Reason #3: A Less-Than-Stellar Moral Compass. Then there’s the risk that the athlete tarnishes their brand in some way.
During the off-season, a high-profile running back was charged with felony assault for knocking out his fiancée, and is suspended without pay for two games to start this season.
Just this past Wednesday, two running backs were charged with marijuana possession.
Investors had better be very confident in the athlete’s judgement off of the field.
Reason #4: Not Your Average Stock. The shares don’t trade on an exchange like the New York Stock Exchange. Instead, you have to open up an account with Fantex Brokerage Services.
Reason #5: Few Buyers When You Need to Sell. Lack of liquidity is a major concern. Since its initial offering in April 2014, the average daily trading volume for the Vernon Davis Tracking Stock is just 138.5 shares (no zeros were omitted). Heck, 15% of the trading days so far have had zero trades.
The shares reached an intraday high of $12.50 at one point, but have now settled near the IPO offer price of $10.00.
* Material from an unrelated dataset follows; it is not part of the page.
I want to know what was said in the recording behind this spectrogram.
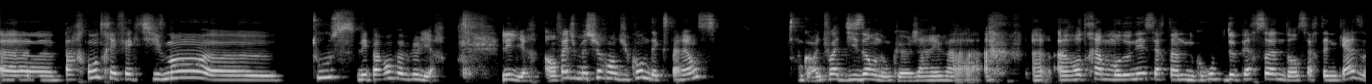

Reason #6: Dividends Uncertain. The Vernon Davis Tracking Stock paid a $0.70 dividend on August 18, which equates to a 6.9% dividend yield based on the price on the ex-dividend date.
This was a big milestone. However, Fantex is not required to pay these distributions, further adding to the difficulty in valuing the shares.
Reason #7: The Big Reveal. Perhaps the biggest risk of all is the fact that the brand is not a separate legal entity, and the brand contracts aren’t secured by any collateral.
The prospectus makes it clear: “Holders of shares of any of our tracking stocks will have no direct investment in the associated tracking stock brand, brand contract, or individual.”
So when you buy one of these tracking stocks, you’re actually just buying an ownership interest in Fantex itself.
Bottom line: If you’re considering buying either of the existing tracking shares – or investing in the upcoming IPO for Cincinnati Bengals wide receiver Mohamed Sanu – you need to read the risk factors enumerated in the prospectuses carefully before taking any action.
Owning and trading shares in the brands of professional athletes is certainly a fascinating concept, but the tracking stocks aren’t viable investments. They’re more akin to ultra-speculative novelties.
They’re certainly a sign of the times, though…
There seems to be a push to securitize anything and everything under the sun in an attempt to feed investors’ risk appetites. We can expect to see these types of crazy things during bull markets… and not usually during the beginning.
Regardless, if you’re like me, you’re eagerly awaiting this year’s football season. By all means, enjoy a few cold ones while cheering for your favorite team… just be sure to sell those popular beer stocks while you’re at it!
Alan Gula, CFA